Lidocaine-refractory interstitial cystitis patients may be aided by bupivacaine

May 15, 2010

Don't give up on instillation for interstitial cystitis when lidocaine doesn't help. Bupivacaine can come to the rescue.

St. Petersburg, FL-Don't give up on instillation for interstitial cystitis when lidocaine doesn't help. Bupivacaine can come to the rescue.

The patients for whom neither works also have a new treatment option-or a newly considered one-that IC specialists talked about here at the Society for Urodynamics and Female Urology winter meeting.

Dr. Quillin, a resident in the division of urology, presented the results of her and her team's retrospective chart review here. The study included 14 women and one man given 20-mL instillations of 0.5% bupivacaine after lidocaine instillation failure.

Of those, four patients achieved complete immediate relief (within 30 minutes) of their bladder pain and eight achieved partial relief. Only three experienced no relief.

The reason? "Bupivacaine is more lipophilic and more potent than lidocaine," said Dr. Quillin, who worked on the study with Deborah Erickson, MD, and Gwen Hooper, ARNP.
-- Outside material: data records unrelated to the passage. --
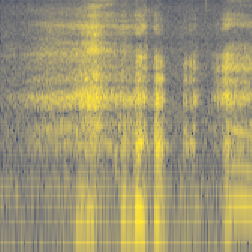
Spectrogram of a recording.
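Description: Quiet human vocal sounds without clear words: soft chuckling and breathy noises.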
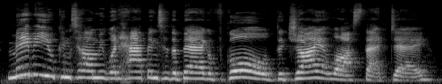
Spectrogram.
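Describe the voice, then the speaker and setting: A woman voicing a giant's tall wife in a storybook, wry, kindly and no-nonsense, gently scolding. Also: high-pitched, animated, normal speed, pitched above the performer's own voice. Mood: wry, suspicious.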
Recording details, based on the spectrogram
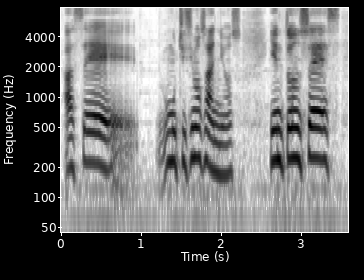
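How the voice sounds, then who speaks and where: A woman from Venezuela with a softened Venezuelan accent, a guest actress chatting and teasing in a radio studio. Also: fairly high pitch, slow, dry recording, soft background music. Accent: Venezuelan, softened by years in Mexico. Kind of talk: lively studio chat.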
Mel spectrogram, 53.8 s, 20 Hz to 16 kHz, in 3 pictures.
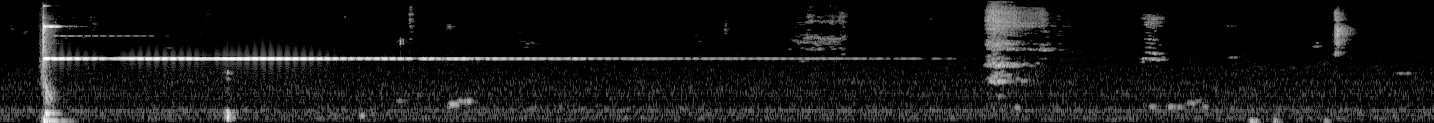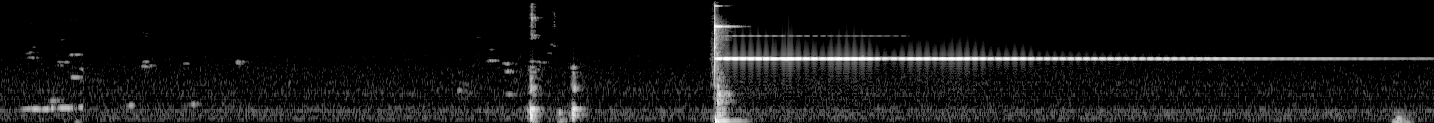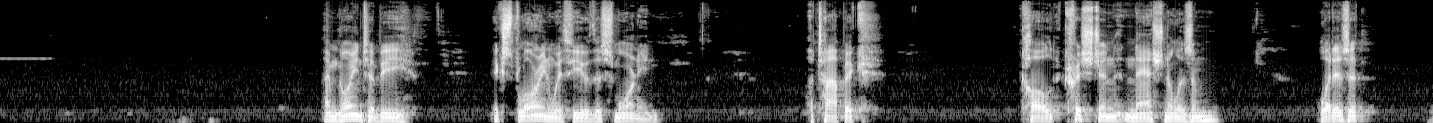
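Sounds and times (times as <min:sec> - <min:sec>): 
meditation chime ringing: 0:00.5 - 0:12.0, 0:26.8 - 0:36.7
speech: 0:39.9 - 0:41.0, 0:42.0 - 0:44.2, 0:46.0 - 0:46.8, 0:48.7 - 0:51.2, 0:52.4 - 0:53.0.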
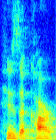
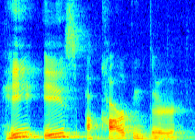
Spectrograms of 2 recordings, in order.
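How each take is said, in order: First: He and is are joined into one syllable. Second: He and is are said as two separate words. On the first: "na forma contraída" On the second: "na forma normal"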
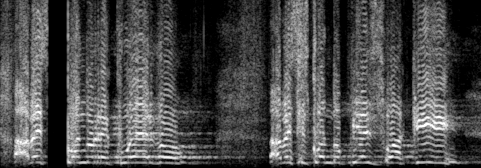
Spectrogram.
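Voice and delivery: urgent preacher, pitch up and pushing hard; impassioned preaching. Acted. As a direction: preach it like a lost soul is on you. Preacher builds to full force.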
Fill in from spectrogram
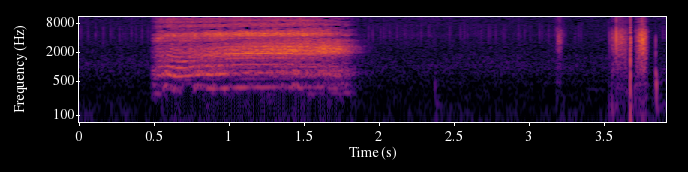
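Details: Captive snowy owl at its nest in a breeding-centre aviary: a single drawn-out raspy screech lasting over a second, even in loudness, followed by soft taps and a brief rustle.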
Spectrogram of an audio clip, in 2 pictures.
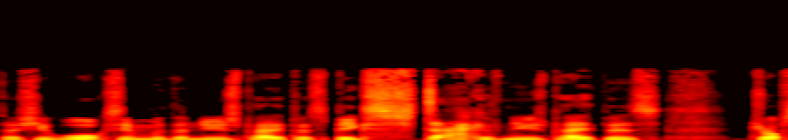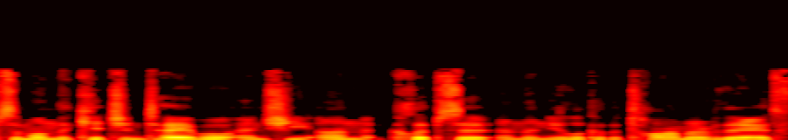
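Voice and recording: Here a person is reading aloud in a natural voice.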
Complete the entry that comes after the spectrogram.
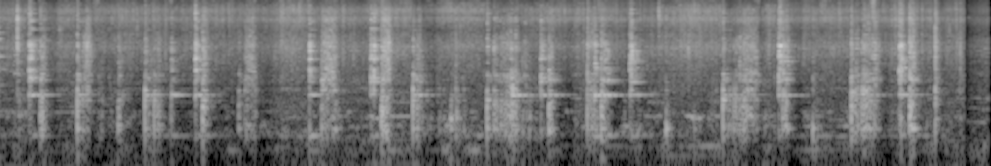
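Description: Onions and curry leaves frying in a home kitchen pan, a steady sizzle broken by repeated scraping and clinking of a spoon stirring against the metal, close and fairly loud with no voices.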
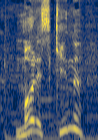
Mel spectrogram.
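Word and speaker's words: Måneskin: Moleskine, ça s'écrit Maneskin, mais ça se prononce en danois Moleskine.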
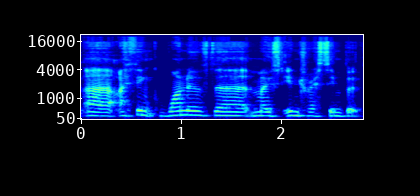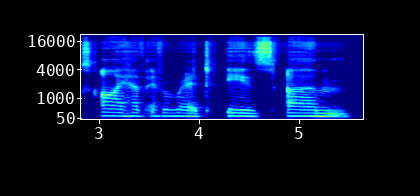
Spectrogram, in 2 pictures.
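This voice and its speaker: A woman in her thirties, a senior student advisor, giving a friendly, casual self-introduction with many ums. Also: deep voice. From Jamaica and Nigeria.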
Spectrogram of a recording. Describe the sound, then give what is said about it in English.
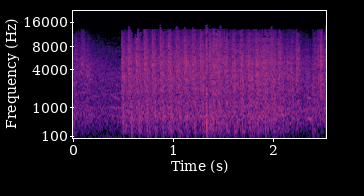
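Dense automatic gunfire, thousands of rounds shot into the air at a regime rally in Green Square in Tripoli, Libya, erupts abruptly after a brief low rumble and continues as a rapid, unbroken, loud crackling barrage. “Thousands of bullets get fired up into the air at the regime's regular protests against NATO in Green Square, the center of the capital.”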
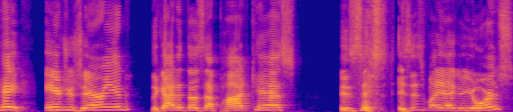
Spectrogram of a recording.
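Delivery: loud, high-pitched shrieking scream. Imagining a pharmacist calling out another medication: imitating a pharmacist screaming. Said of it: "she screamed".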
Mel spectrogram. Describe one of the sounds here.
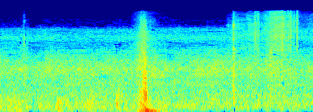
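A lighter flame flares up with a short hiss.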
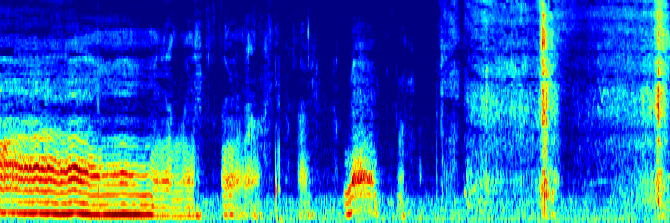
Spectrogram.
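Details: Serval giving a long, loud, drawn-out wavering call lasting about two seconds, with a steady low moaning tone, followed by shorter broken calls, rustling and clattering noises, and a brief bit of human speech.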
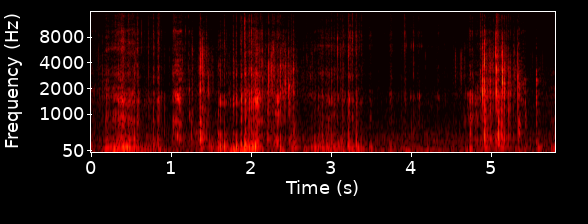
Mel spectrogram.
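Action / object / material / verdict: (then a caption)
scrape / bar of soap scraped with a knife blade / soap / none. A utility knife blade carves and scrapes a dry, rectangular olive-green solid bar of soap. It makes crunchy, crisp scraping and tearing sounds with bright crackles, coming in uneven bursts that rise near the start, around two seconds and again near five seconds.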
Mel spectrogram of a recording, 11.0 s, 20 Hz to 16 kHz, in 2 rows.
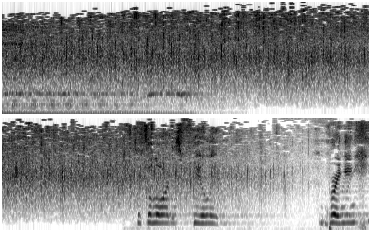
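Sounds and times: crowd applauding: 0:00.0 - 0:10.2.

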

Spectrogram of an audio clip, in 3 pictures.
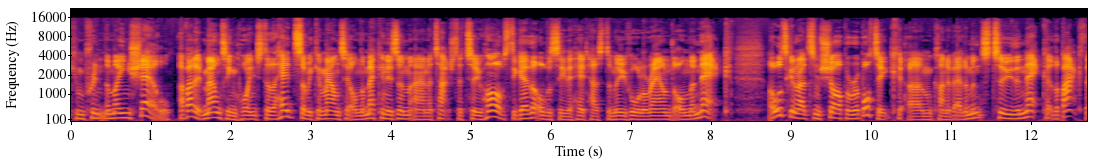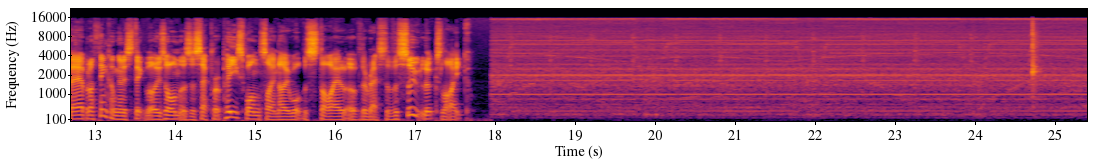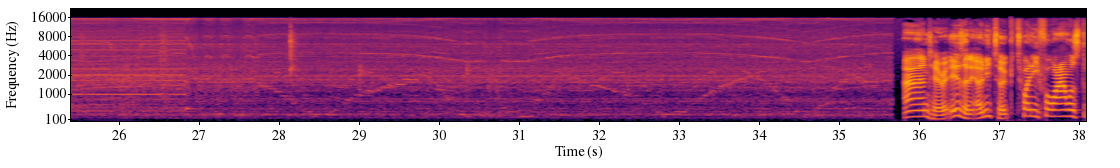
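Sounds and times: printer motors whining: 0:18.0 - 0:35.8
sharp click: 0:24.7 - 0:24.9.

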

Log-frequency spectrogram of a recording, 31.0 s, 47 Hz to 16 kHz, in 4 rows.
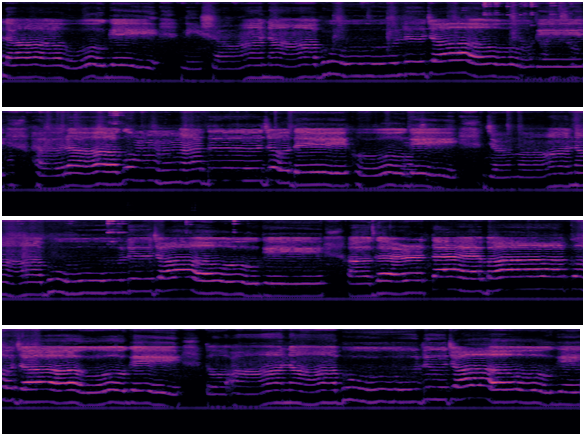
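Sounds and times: girl singing unaccompanied: 0:00.0 - 0:30.9
low steady hum: 0:00.0 - 0:30.9.

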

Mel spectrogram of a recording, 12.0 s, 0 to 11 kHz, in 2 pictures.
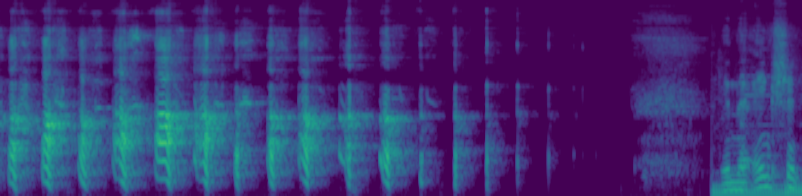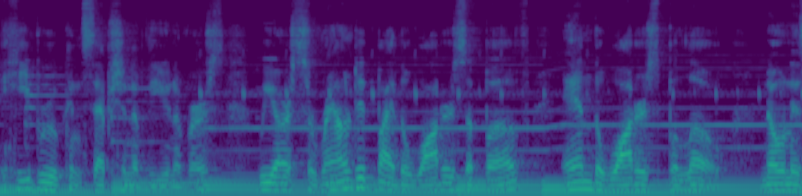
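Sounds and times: person laughing hard: 0:00.0 - 0:04.1.

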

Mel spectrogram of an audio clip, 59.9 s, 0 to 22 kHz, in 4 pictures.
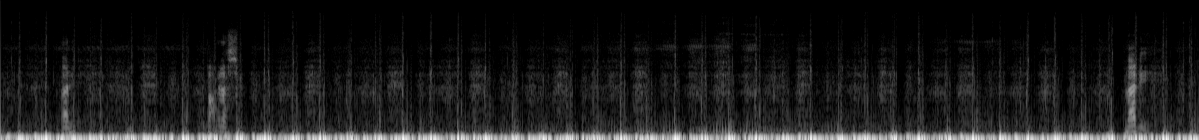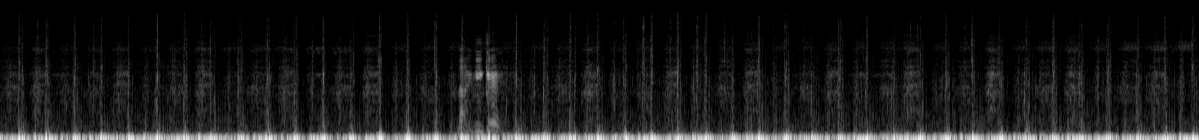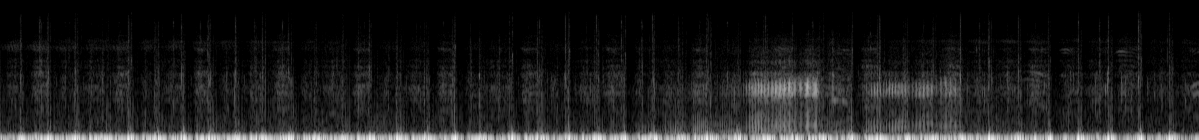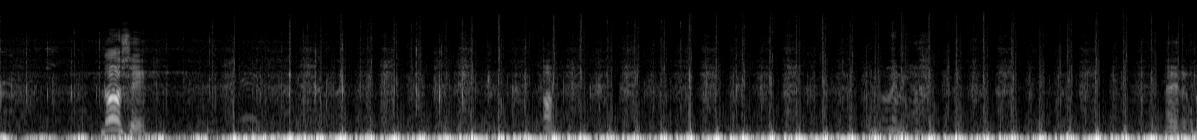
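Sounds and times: running footsteps on asphalt: 0:00.0 - 0:59.9.

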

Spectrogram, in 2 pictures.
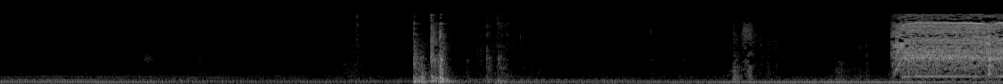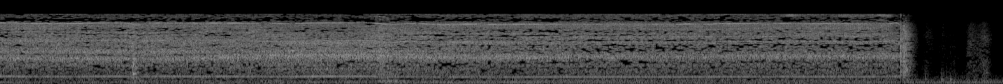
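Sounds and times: cordless drill motor whine: 0:08.9 - 0:19.2.

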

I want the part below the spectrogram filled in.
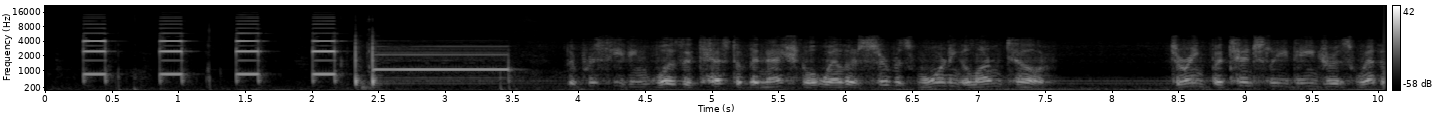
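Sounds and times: short electronic beeps: 0:00.3 - 0:03.5.

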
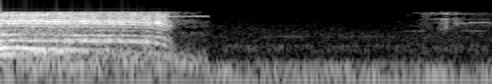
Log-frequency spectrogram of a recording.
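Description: A cartoon character's long drawn-out yell, falling slightly in pitch, that cuts off about a second in and leaves a low rumble underneath.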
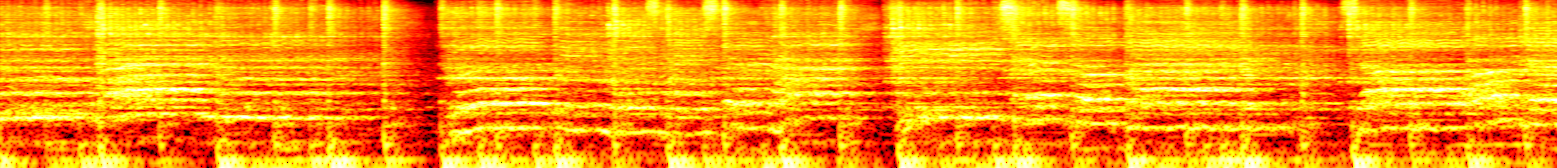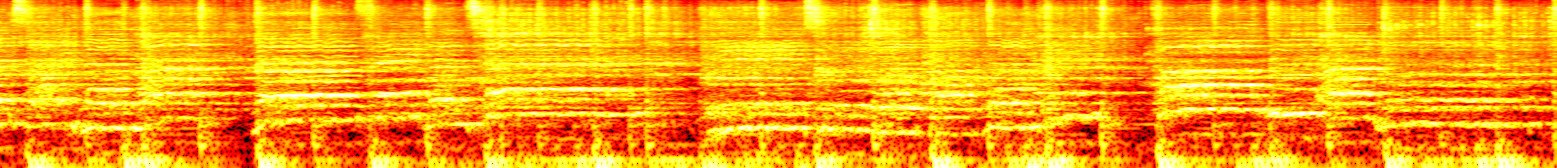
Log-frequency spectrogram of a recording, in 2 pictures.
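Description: A mixed choir singing a hymn, led by three women singing into microphones, phrase after phrase with brief breaths between lines.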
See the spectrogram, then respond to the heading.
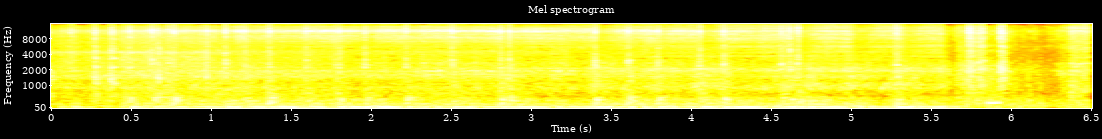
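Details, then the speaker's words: Old six-cylinder car, field find being revived, dwell meter connected, wiring issue between ballast resistor and coil: uneven idle with irregular stumbles and surges about every second; rough idle, timing suspected, not confirmed. "the dwell hasn't gone that far out of wh it sure sounds like the timing is"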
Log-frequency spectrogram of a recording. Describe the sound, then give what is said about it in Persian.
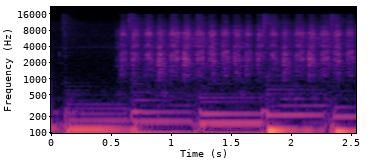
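Nutmeg being grated in steady, rhythmic strokes, about five rasping scrapes in a row, each with a dry, gritty hiss over a low rubbing tone, about a quarter teaspoon of grated nutmeg being added to a dish while cooking for better flavour. No one speaks. “برای مزه بهتر جوز هندی رنده شده اضافه میکنه.”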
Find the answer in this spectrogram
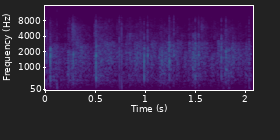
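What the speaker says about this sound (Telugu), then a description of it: "గట్టిగా చప్పట్లు కొడదా" A church audience claps during a Telugu Christian sermon, producing a steady, fairly faint wash of many hands clapping at once that carries on for a couple of seconds.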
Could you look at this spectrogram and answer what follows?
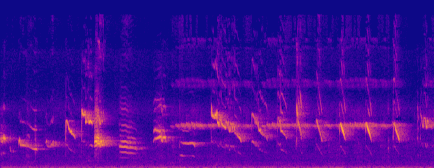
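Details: High twittering oriental white-eye calls from a lure for attracting birds, opening with descending slurred chirps and then settling into quick, evenly spaced sharp tweets, over a faint steady high tone.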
Because it's a single ingredient, bupivacaine has the added advantage of being easy for patients to use at home if they choose, noted Dr. Erickson, professor of surgery at the University of Kentucky.

Although patients who experienced partial or no relief tended to be older and to have had symptoms for a longer time, their one statistically significant distinguishing characteristic was having pelvic floor dysfunction (PFD).

Although the differences didn't reach statistical significance, those patients also tended to have constipation, which can be related to PFD, and back pain, which often accompanies PFD. In contrast, no patient who achieved complete relief from bupivacaine instillation had PFD or constipation.

Diazepam effective in PFD patients

For the patients with PFD, another simple treatment option may be very helpful: intravaginal diazepam (Valium).

Donna Carrico, NP, MS, working with Kenneth M. Peters, MD, at William Beaumont Hospital in Royal Oak, MI, presented a prospective study of 11 cases of women with PFD who used this treatment. Two of the women with PFD had IC, five had vulvodynia with PFD, two had vulvodynia (no PFD), and two had PFD only.

Although sometimes diazepam is compounded into creams or hypoallergenic suppositories for intravaginal use, some simply inserted the oral tablet into the vagina. The dosages ranged from 5 to 10 mg inserted up to every 8 hours.

Before treatment and after 1 month, the clinicians assessed levels of levator and vulvar pain. After 1 month of treatment, a global response assessment was completed, and serum levels of diazepam for the six daily users were measured. Seven of 11 (64%) of the women said they were markedly improved, mean pain scores for levator pain dropped from 7.2 to 3.5, and vulvar pain decreased from 3.1 to 1.9.

The effect is apparently local, and side effects were minimal. Serum diazepam levels in all the daily users were below normal or low normal (mean=0.29 μg/mL, norm=0.2-1.0 μg/mL). Seven of 11 women reported no side effects; four (36%) reported mild drowsiness.